* _Exercise description_
Leaving out the pictures, copy each record below exactly.

(Saved entries)
****************
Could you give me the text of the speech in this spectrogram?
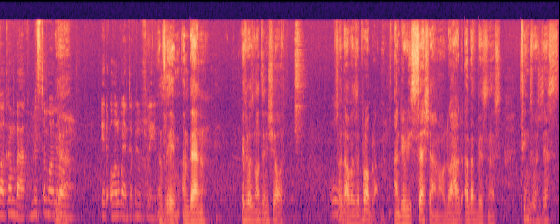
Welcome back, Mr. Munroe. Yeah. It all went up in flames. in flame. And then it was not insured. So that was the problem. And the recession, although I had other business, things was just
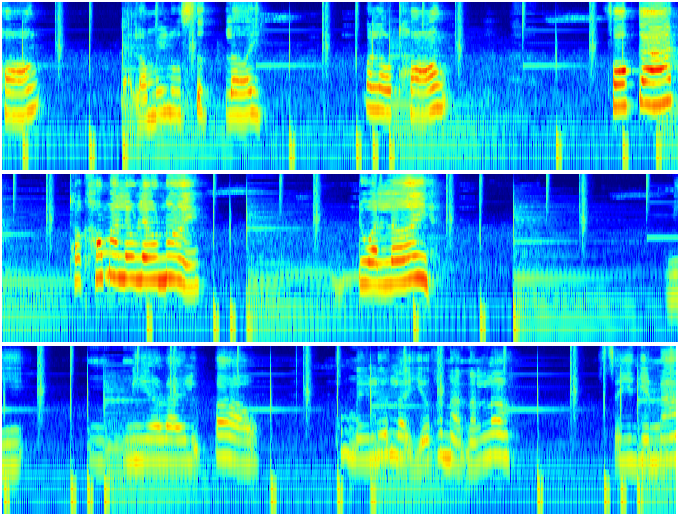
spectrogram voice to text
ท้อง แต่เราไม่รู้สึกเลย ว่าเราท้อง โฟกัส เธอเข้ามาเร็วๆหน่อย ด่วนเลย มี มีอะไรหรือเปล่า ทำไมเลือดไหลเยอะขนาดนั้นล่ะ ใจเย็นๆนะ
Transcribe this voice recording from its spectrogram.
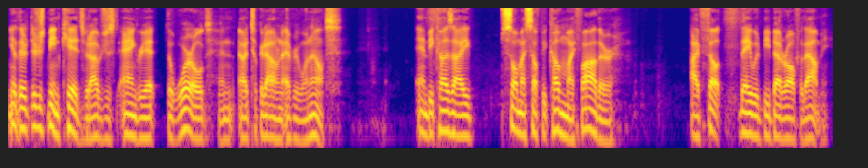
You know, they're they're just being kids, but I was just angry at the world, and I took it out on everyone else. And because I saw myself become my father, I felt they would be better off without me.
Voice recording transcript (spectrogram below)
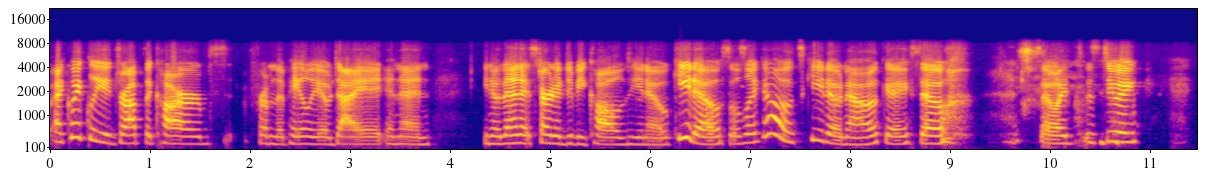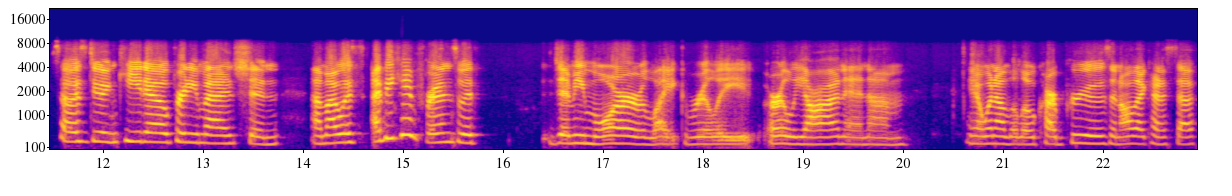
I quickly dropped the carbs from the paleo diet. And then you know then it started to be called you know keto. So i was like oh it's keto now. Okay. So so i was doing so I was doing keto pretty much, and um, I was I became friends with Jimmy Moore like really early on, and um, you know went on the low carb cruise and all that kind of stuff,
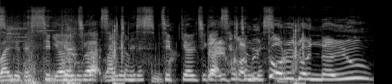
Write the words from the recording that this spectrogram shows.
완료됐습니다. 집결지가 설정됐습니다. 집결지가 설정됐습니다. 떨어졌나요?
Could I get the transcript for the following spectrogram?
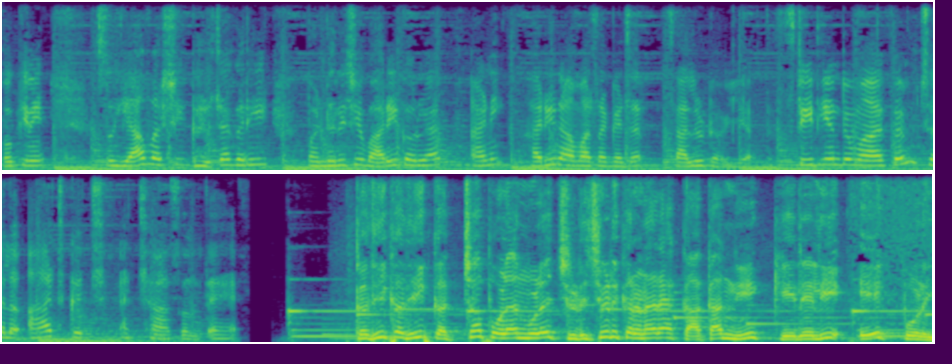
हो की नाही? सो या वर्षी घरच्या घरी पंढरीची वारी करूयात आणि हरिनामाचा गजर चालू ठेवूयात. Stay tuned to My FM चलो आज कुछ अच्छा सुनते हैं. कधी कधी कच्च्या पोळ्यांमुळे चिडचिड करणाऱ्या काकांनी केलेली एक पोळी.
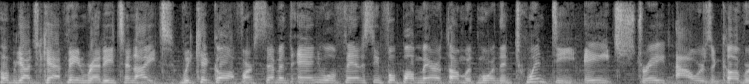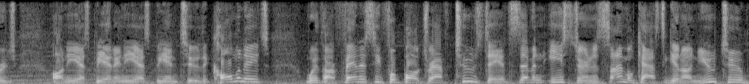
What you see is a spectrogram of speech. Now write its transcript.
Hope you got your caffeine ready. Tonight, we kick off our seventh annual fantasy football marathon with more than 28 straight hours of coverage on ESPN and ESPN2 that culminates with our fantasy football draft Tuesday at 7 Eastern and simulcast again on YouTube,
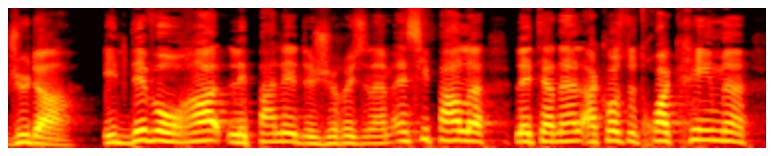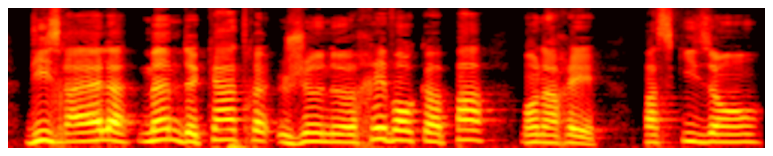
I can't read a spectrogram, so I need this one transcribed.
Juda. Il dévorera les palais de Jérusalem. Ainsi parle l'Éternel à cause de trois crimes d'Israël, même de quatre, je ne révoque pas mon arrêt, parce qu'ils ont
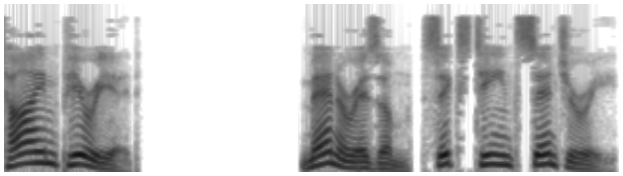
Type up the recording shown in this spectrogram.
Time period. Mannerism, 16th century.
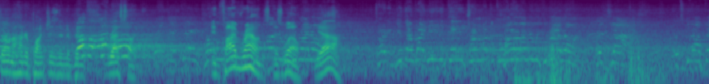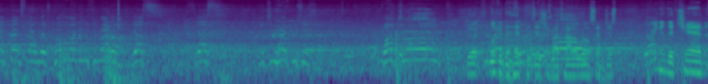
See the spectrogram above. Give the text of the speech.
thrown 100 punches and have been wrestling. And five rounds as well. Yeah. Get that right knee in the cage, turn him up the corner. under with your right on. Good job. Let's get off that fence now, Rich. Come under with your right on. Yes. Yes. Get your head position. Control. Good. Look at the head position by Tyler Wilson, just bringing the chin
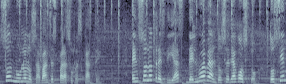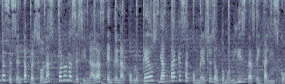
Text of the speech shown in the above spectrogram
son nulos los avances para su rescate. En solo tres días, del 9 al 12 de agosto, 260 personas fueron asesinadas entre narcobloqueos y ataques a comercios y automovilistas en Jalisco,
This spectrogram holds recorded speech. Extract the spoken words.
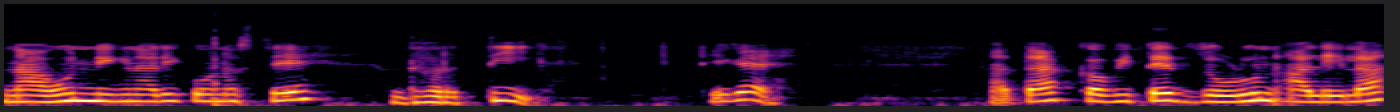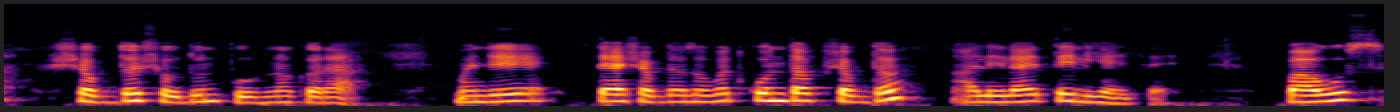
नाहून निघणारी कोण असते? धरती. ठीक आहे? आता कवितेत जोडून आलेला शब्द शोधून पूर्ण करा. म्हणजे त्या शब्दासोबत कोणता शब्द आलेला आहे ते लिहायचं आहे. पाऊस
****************
* _Result below_
Could you give me the text of the speech in this spectrogram?
Welcome back, Mr. Munroe. Yeah. It all went up in flames. in flame. And then it was not insured. So that was the problem. And the recession, although I had other business, things was just
spectrogram voice to text
ท้อง แต่เราไม่รู้สึกเลย ว่าเราท้อง โฟกัส เธอเข้ามาเร็วๆหน่อย ด่วนเลย มี มีอะไรหรือเปล่า ทำไมเลือดไหลเยอะขนาดนั้นล่ะ ใจเย็นๆนะ
Transcribe this voice recording from its spectrogram.
You know, they're they're just being kids, but I was just angry at the world, and I took it out on everyone else. And because I saw myself become my father, I felt they would be better off without me.
Voice recording transcript (spectrogram below)
I quickly dropped the carbs from the paleo diet. And then you know then it started to be called you know keto. So i was like oh it's keto now. Okay. So so i was doing so I was doing keto pretty much, and um, I was I became friends with Jimmy Moore like really early on, and um, you know went on the low carb cruise and all that kind of stuff,
Write the words from the recording that this spectrogram shows.
완료됐습니다. 집결지가 설정됐습니다. 집결지가 설정됐습니다. 떨어졌나요?
Could I get the transcript for the following spectrogram?
हो की नाही? सो या वर्षी घरच्या घरी पंढरीची वारी करूयात आणि हरिनामाचा गजर चालू ठेवूयात. Stay tuned to My FM चलो आज कुछ अच्छा सुनते हैं. कधी कधी कच्च्या पोळ्यांमुळे चिडचिड करणाऱ्या काकांनी केलेली एक पोळी.
What you see is a spectrogram of speech. Now write its transcript.
Hope you got your caffeine ready. Tonight, we kick off our seventh annual fantasy football marathon with more than 28 straight hours of coverage on ESPN and ESPN2 that culminates with our fantasy football draft Tuesday at 7 Eastern and simulcast again on YouTube,
I can't read a spectrogram, so I need this one transcribed.
Juda. Il dévorera les palais de Jérusalem. Ainsi parle l'Éternel à cause de trois crimes d'Israël, même de quatre, je ne révoque pas mon arrêt, parce qu'ils ont
Type up the recording shown in this spectrogram.
Time period. Mannerism, 16th century.
See the spectrogram above. Give the text of the speech.
thrown 100 punches and have been wrestling. And five rounds as well. Yeah. Get that right knee in the cage, turn him up the corner. under with your right on. Good job. Let's get off that fence now, Rich. Come under with your right on. Yes. Yes. Get your head position. Control. Good. Look at the head position by Tyler Wilson, just bringing the chin
Text of the speech shown in the above spectrogram
son nulos los avances para su rescate. En solo tres días, del 9 al 12 de agosto, 260 personas fueron asesinadas entre narcobloqueos y ataques a comercios y automovilistas en Jalisco,
This spectrogram holds recorded speech. Extract the spoken words.
नाहून निघणारी कोण असते? धरती. ठीक आहे? आता कवितेत जोडून आलेला शब्द शोधून पूर्ण करा. म्हणजे त्या शब्दासोबत कोणता शब्द आलेला आहे ते लिहायचं आहे. पाऊस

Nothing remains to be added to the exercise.